Wednesday, June 8, 2016

Are you there God? it's me, Sophie

"Are you there God?  It's Me Margaret." by Judy Blume.

The Cover I remember

Back when I was in 5th grade, all the girls in my elementary school read it (back in the 70s) but, being a victim of testosterone poisoning, I did not.  They read it; shared it; talked about it.  For them, it was a window to their future.  It was, in Spring City Elementary, a rite of passage.

Fifth grade.  I'm front row, second from right.  At least 4 of these children are now dead.

I read this as a "rite of passage" as well.  I figured every other girl in my class did, so I should too. 

I see why they read it. It touches on menarche as an important milestone, but that's not the whole point, is it? It talks about the importance of Family, and of that slow detachment that adolescents must experience- family to friends. Religion? Yes, it's a major theme but I see it as a metaphor for family.

So now I've read it. There are touchstones that I will never experience, being trans, but I can still appreciate their importance and beauty.

So the book is about Margaret, a 6th grade girl who moves from NYC to a New Jersey suburb, where there are social hierarchies, etc.  This book was first published in 1970, and things were VERY different back then.  Like for example, the suburb is lily-white, and there are no mentions of people of different ethnicities.  It's like economic segregation.  

Come to think of it, things WEREN'T so different.

In any case, Margaret talks to God a lot.  I wouldn't call it praying, just talking.  She talks to God about life, her parents, grandparents... everything.  I got the impression she was really quite lonely and sheltered in NYC.  

Her father is Jewish and her mother is Catholic.  The parents have raised Margaret to make her own decisions.  Enter the grandparents on both sides; both very dogmatic in their particular religions.  It didn't escape my notice that the Jewish grandmother was FAR more tolerant of interfaith marriage than the Catholic one.  Funny that.

Margaret spends the entire book focused on three major topics:  her religion (or lack thereof), her period (or lack thereof), and her "club" of friends.  A sub topic of the friends part would be her obsession with the cutest boy in school.

The book is predictable in many ways.  There is a subplot that struck home for me though.  Laura Danker is one of the minor characters.  She is tall and preternaturally developed for a sixth grader.  I learned in my fancy book lernin' college stuff that early developing girls and late developing boys have the hardest time socially, especially in Middle school.  As such, all of the other girls shun her and spread rumors about her.  

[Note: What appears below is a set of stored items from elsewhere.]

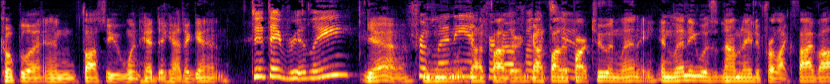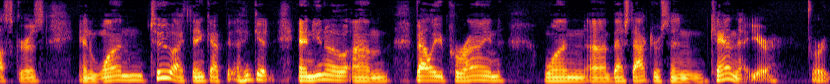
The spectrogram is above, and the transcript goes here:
Coppola and Fosse went head to head again. Did they really? Yeah, For mhm, Lenny and for Godfather 2. Part Two, and Lenny. And Lenny was nominated for like five Oscars and won two, I think. I, I think it. And you know, um, Valerie Perrine won uh, Best Actress in Cannes that year for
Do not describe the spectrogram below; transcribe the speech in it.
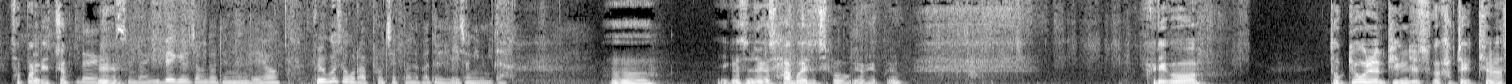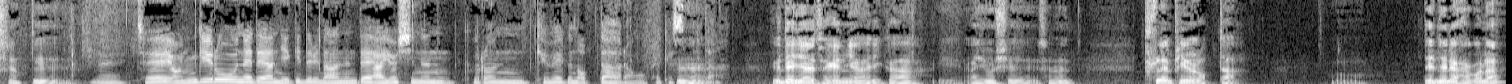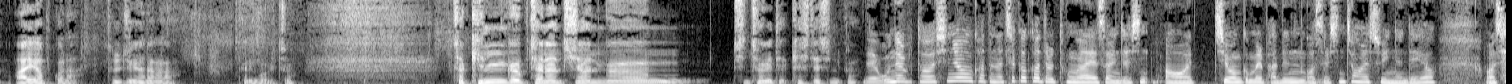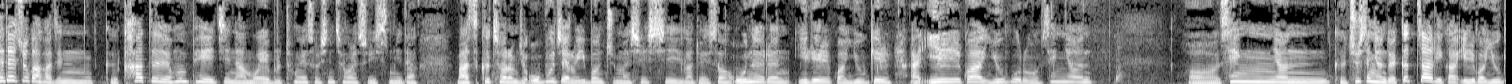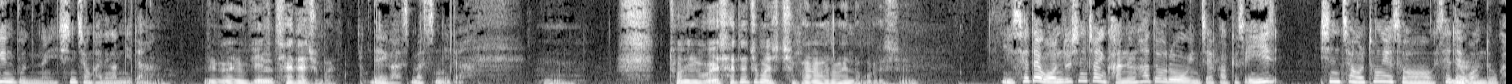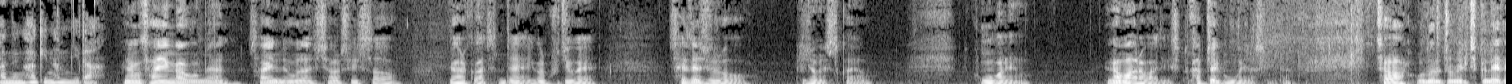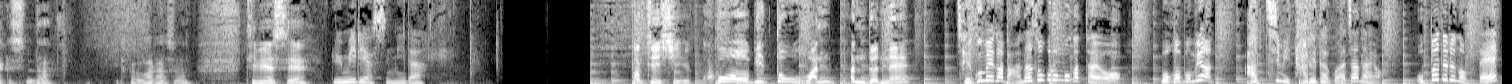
석방됐죠? 네, 예. 그렇습니다. 200일 정도 됐는데요. 불구속으로 앞으로 재판을 받을 예정입니다. 어, 이것은 저희가 사부에서 짚어보기로 했고요. 그리고 도쿄올림픽 뉴스가 갑자기 튀어나왔어요. 예. 네, 제 연기론에 대한 얘기들이 나왔는데 IOC는 그런 계획은 없다라고 밝혔습니다. 이거 내년에 되겠냐 하니까 예, IOC에서는 플랜 B는 없다. 어, 내년에 하거나 아예 없거나 둘 중에 하나가 되는 거겠죠. 자, 긴급 재난 지원금 신청이 되- 개시됐습니까? 네, 오늘부터 신용카드나 체크카드를 통해서 이제 신- 어, 지원금을 받는 것을 신청할 수 있는데요. 어, 세대주가 가진 그 카드 홈페이지나 뭐 앱을 통해서 신청할 수 있습니다. 마스크처럼 이제 오부제로 이번 주만 실시가 돼서 오늘은 1일과 6일, 아, 1과 6으로 생년, 어, 생년, 그 출생연도의 끝자리가 1과 6인 분이 신청 가능합니다. 일가 6인 세대주만. 네, 맞- 맞습니다. 저는 이거 왜 세대주만 신청 가능하도록 했나 모르겠어요. 이 세대 원도 신청이 가능하도록 이제 바뀌어서 이 신청을 통해서 세대 네. 원도 가능하긴 합니다. 그냥 4인 가구면 4인 누구나 신청할 수 있어야 할 것 같은데 이걸 굳이 왜 세대주로 규정했을까요? 궁금하네요. 이거 한번 알아봐야 되겠습니다. 갑자기 궁금해졌습니다. 자, 오늘은 좀 일찍 끝내야 되겠습니다. 인터뷰가 많아서. TBS의 류밀이었습니다. 박지희 씨, 코업이 또 완판됐네? 재구매가 많아서 그런 것 같아요. 먹어보면 아침이 다르다고 하잖아요. 오빠들은 어때?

Like many transpeople, I know what it's like to be shunned.  As a "late developing male" I was ridiculed.  I couldn't get a date even if I hung a necklace of $100 bills around my neck.  Not that it would've done any good- my idea of a "fancy" date was Pizza Hut or Dennys... after all, they actually had wait staff!  I graduated high school 5'6" and 120 pounds.

Oh to have transitioned then!!


Having read this book at the age of 49, I think a lot of the magic was lost on me.  (Similar to seeing ET for the first time when in my 30s:  meh)    However, it is well written, and I can see why it touches so many hearts.

That said, it made me feel very "left out" for missing all that growing up female meant.  

Such is life.

Be Well


  1. Very good Sophie... This is Diana Lynn Langton... I watch your growth. We've never really chatted or even met although you went right past me three Harrisburgs ago... my one and only conference... Kristin Beck was there as was Nicole Maine's dad... I think you are amazing, brave, and most certainly beautiful. I enjoy your blog too! :-)

  2. I'm not sure if I ever read Margaret. I know I read "Then Again, Maybe I Won't," Blume's novel from the male perspective. I know most of my friends read Margaret, but there was just something more appealing about the "opposite" side for me. /shrug (also, I was also 5'6" and 120 lbs when I graduated high school!)